* Task requirements:
Repeat the data below in full. Pictures must not be part of the copy.

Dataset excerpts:

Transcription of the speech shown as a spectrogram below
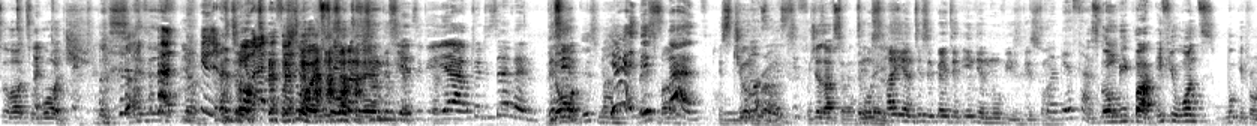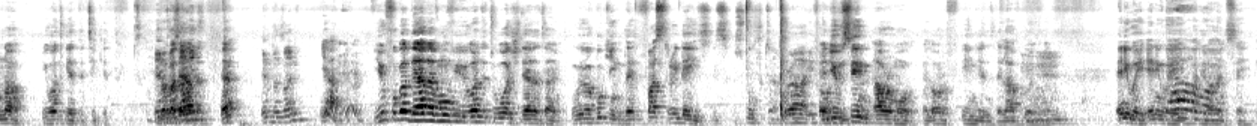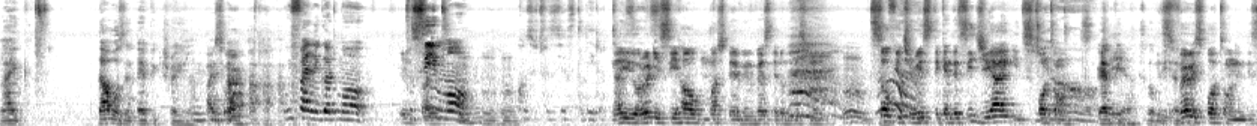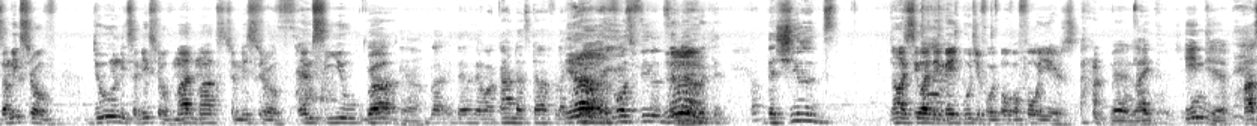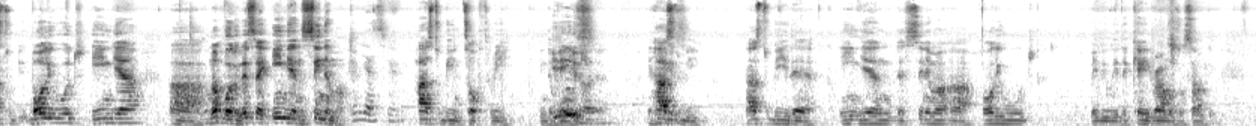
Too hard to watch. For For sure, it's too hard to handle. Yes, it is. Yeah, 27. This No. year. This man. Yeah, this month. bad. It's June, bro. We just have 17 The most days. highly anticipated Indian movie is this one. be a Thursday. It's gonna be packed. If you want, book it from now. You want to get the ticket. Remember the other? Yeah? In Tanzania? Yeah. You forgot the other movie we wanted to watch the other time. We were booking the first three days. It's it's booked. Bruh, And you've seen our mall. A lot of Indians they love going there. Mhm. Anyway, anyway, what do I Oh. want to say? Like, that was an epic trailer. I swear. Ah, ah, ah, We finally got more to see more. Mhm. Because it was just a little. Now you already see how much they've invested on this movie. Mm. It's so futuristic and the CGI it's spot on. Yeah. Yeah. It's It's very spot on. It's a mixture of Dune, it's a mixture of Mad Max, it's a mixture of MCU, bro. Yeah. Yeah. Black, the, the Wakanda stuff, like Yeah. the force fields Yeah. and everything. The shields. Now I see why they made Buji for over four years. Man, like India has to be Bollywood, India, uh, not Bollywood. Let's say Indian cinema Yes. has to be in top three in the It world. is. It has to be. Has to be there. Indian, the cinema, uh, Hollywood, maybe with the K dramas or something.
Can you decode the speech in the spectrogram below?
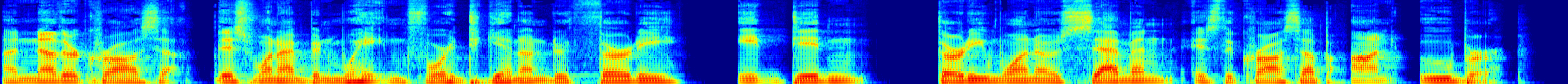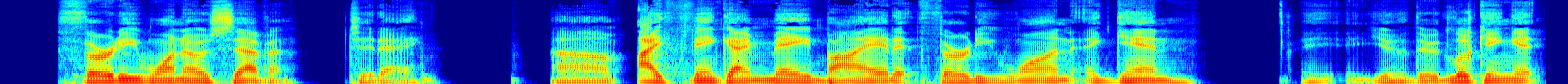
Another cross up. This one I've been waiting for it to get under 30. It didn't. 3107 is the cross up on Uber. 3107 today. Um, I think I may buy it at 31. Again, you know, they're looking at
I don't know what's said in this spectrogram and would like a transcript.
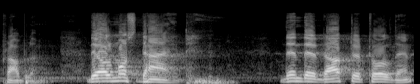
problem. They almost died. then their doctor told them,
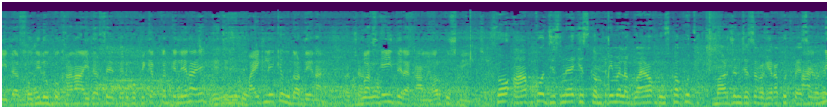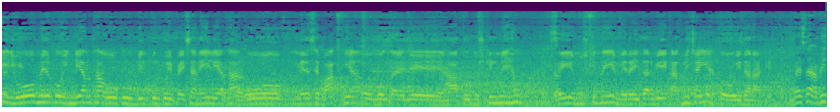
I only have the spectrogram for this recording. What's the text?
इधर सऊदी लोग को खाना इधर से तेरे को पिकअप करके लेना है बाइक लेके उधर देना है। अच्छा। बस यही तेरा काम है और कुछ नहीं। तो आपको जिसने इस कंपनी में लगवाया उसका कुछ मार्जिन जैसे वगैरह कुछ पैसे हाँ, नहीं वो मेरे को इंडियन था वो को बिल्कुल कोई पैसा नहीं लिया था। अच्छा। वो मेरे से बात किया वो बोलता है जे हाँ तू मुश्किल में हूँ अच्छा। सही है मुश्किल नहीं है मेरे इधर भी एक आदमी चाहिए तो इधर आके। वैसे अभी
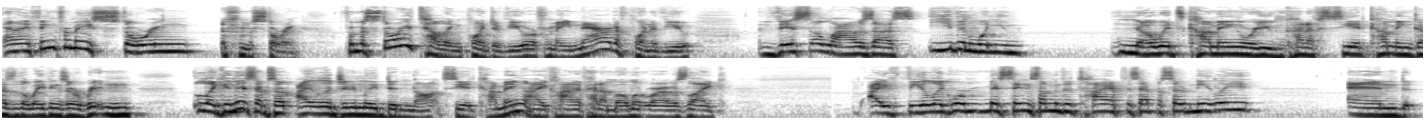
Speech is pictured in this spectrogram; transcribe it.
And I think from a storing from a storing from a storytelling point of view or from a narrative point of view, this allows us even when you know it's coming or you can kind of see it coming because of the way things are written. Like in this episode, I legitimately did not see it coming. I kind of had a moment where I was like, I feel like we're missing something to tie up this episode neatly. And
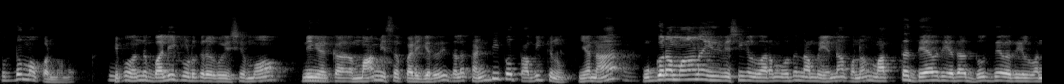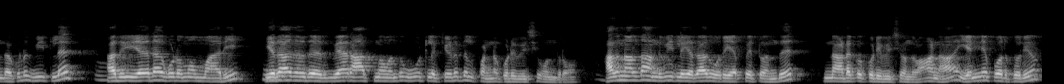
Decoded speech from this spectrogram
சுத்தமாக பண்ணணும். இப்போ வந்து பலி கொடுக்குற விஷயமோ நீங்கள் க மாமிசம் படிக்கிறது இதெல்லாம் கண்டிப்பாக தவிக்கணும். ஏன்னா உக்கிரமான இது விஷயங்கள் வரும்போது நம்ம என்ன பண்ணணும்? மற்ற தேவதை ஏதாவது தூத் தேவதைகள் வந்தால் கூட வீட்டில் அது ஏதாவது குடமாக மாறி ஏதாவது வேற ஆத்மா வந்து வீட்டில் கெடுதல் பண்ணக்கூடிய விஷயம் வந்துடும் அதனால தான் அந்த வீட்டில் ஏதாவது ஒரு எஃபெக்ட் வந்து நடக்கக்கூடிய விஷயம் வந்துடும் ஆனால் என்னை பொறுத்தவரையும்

* The answer:
Transcription of the speech shown as a spectrogram below
Too hard to watch. For For sure, it's too hard to handle. Yes, it is. Yeah, 27. This No. year. This man. Yeah, this month. bad. It's June, bro. We just have 17 The most days. highly anticipated Indian movie is this one. be a Thursday. It's gonna be packed. If you want, book it from now. You want to get the ticket. Remember the other? Yeah? In Tanzania? Yeah. You forgot the other movie we wanted to watch the other time. We were booking the first three days. It's it's booked. Bruh, And you've seen our mall. A lot of Indians they love going there. Mhm. Anyway, anyway, what do I Oh. want to say? Like, that was an epic trailer. I swear. Ah, ah, ah, We finally got more to see more. Mhm. Because it was just a little. Now you already see how much they've invested on this movie. Mm. It's so futuristic and the CGI it's spot on. Yeah. Yeah. It's It's very spot on. It's a mixture of Dune, it's a mixture of Mad Max, it's a mixture of MCU, bro. Yeah. Yeah. Black, the, the Wakanda stuff, like Yeah. the force fields Yeah. and everything. The shields. Now I see why they made Buji for over four years. Man, like India has to be Bollywood, India, uh, not Bollywood. Let's say Indian cinema Yes. has to be in top three in the It world. is. It has to be. Has to be there. Indian, the cinema, uh, Hollywood, maybe with the K dramas or something.
Can you decode the speech in the spectrogram below?
Another cross up. This one I've been waiting for it to get under 30. It didn't. 3107 is the cross up on Uber. 3107 today. Um, I think I may buy it at 31. Again, you know, they're looking at
I don't know what's said in this spectrogram and would like a transcript.
problem. They almost died. then their doctor told them,
I only have the spectrogram for this recording. What's the text?
इधर सऊदी लोग को खाना इधर से तेरे को पिकअप करके लेना है बाइक लेके उधर देना है। अच्छा। बस यही तेरा काम है और कुछ नहीं। तो आपको जिसने इस कंपनी में लगवाया उसका कुछ मार्जिन जैसे वगैरह कुछ पैसे हाँ, नहीं वो मेरे को इंडियन था वो को बिल्कुल कोई पैसा नहीं लिया था। अच्छा। वो मेरे से बात किया वो बोलता है जे हाँ तू मुश्किल में हूँ अच्छा। सही है मुश्किल नहीं है मेरे इधर भी एक आदमी चाहिए तो इधर आके। वैसे अभी
Speech is pictured in this spectrogram; transcribe it.
And I think from a storing from a storing from a storytelling point of view or from a narrative point of view, this allows us even when you know it's coming or you can kind of see it coming because of the way things are written. Like in this episode, I legitimately did not see it coming. I kind of had a moment where I was like, I feel like we're missing something to tie up this episode neatly. And
Decoded speech from this spectrogram
சுத்தமாக பண்ணணும். இப்போ வந்து பலி கொடுக்குற விஷயமோ நீங்கள் க மாமிசம் படிக்கிறது இதெல்லாம் கண்டிப்பாக தவிக்கணும். ஏன்னா உக்கிரமான இது விஷயங்கள் வரும்போது நம்ம என்ன பண்ணணும்? மற்ற தேவதை ஏதாவது தூத் தேவதைகள் வந்தால் கூட வீட்டில் அது ஏதாவது குடமாக மாறி ஏதாவது வேற ஆத்மா வந்து வீட்டில் கெடுதல் பண்ணக்கூடிய விஷயம் வந்துடும் அதனால தான் அந்த வீட்டில் ஏதாவது ஒரு எஃபெக்ட் வந்து நடக்கக்கூடிய விஷயம் வந்துடும் ஆனால் என்னை பொறுத்தவரையும்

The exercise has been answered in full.